New Trends in Wealth Management Core Banking Systems


 New Trends in Wealth Management Core Banking SystemsWealth management firms rely on their core banking systems to serve their customers across the entire value chain. But antiquated systems are challenging many financial institutions (FIs) in their quest to keep up with their industry’s ever-changing demands, which prioritize speed and flexibility.

While FIs of different sizes have varying challenges, at a bare minimum, all wealth management firms should be powered by a solid, data-backed foundation that feeds into a customer-friendly digital platform. These platforms are designed to help firms’ human advisors offer the most value possible, not replace their expertise.

Certain functions are table stakes for a core banking system: accounts and deposits, credit and lending, customer management, payments, and a system of records. But these basics aren’t enough to keep up with the evolving needs of clients. Modern systems are offering FIs increased customization options; they are often built on a microservices-based architecture and a cloud-native solution.

Key Considerations for Core Platform Vendors

Many wealth managers these days use their core banking vendor as their primary technology partner for best-of-breed middle-and-front office wealth-tech modules in addition to back-office capabilities. New platforms, implementation offerings, and capabilities are helping FIs upgrade their systems more easily than in years past.

Vendors in this market are increasingly decoupling their wealth platforms from their core software options and offering them as stand-alone products. This enables FIs to use these solutions as needed and to integrate them with other core systems they may be using. Decoupling wealth solutions from their core system offerings also allows vendors to stay competitive and provide faster implementations.

Modern core banking system vendors also have a wide variety of deployment options: on-premises, hosted, and cloud. Wealth management firms still largely prefer on-premises deployment, but cloud deployment has been gaining momentum in recent years.

In addition to decoupling systems and increasing their deployment offerings, core private banking vendors should keep the following in mind:

  • Any core system must support their clients’ expanding models to include capabilities such as a spectrum of environmental, social, and governance (ESG) capabilities; private market investments; and digital assets.
  • Wealth managers are navigating the world of regulations at the local and global level alike.
  • Scalability and flexibility of offering are paramount. While certain core banking vendors are leading the way, others have to adapt quickly to wealth managers’ need to serve new and varied client segments at speed as new demands are being placed by shareholders, regulators, and private clients.
  • The front-end digital wealth functionalities offered by core banking vendors play significantly into wealth managers’ choice of technology firm, thus evolving these functionalities is essential.

Evolving Options for Wealth Managers

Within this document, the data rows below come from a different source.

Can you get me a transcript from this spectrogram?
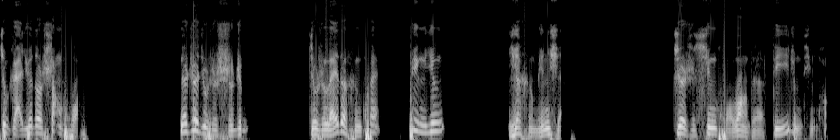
就感觉到上火，那这就是实症，就是来的很快，病因也很明显，这是心火旺的第一种情况。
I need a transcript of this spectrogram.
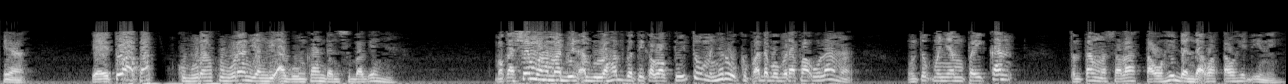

Core banking vendors working with private banks and wealth managers in Europe and Asia are facing another challenge. Technology solutions owned by banks, such as Azqore (subsidiary of Indosuez Wealth Management) and G2 (Lombard Odier’s banking platform), are being white-labeled for FIs in addition to business process outsourcing (BPO) services. The upside of these offerings for wealth managers is that these solutions are, in a sense, built for them by other wealth managers.

One key area where core banking vendors can show their value is through their partner ecosystems. Collaborating strategically with other vendors can boost the capabilities available to clients while helping them keep costs low. Marketplaces with a broad range of vendor partners can help FIs leverage modern capabilities while ensuring vendors have a broader reach.

Another way wealth managers are keeping up with modern client expectations is through the use of APIs. Better integrated tech stacks that rely on APIs can help firms stay innovative while customizing the customer experience. APIs also make it easier for FIs to partner with third-party partners such as fintech firms to monetize their data.

For more information about this sector, key trends, and how core banking vendors in this space are evolving their offerings, read Aite-Novarica Group’s recent report Aite Matrix: Wealth-Management-Focused Core Banking Systems in Europe and Asia or contacting me directly at [email protected].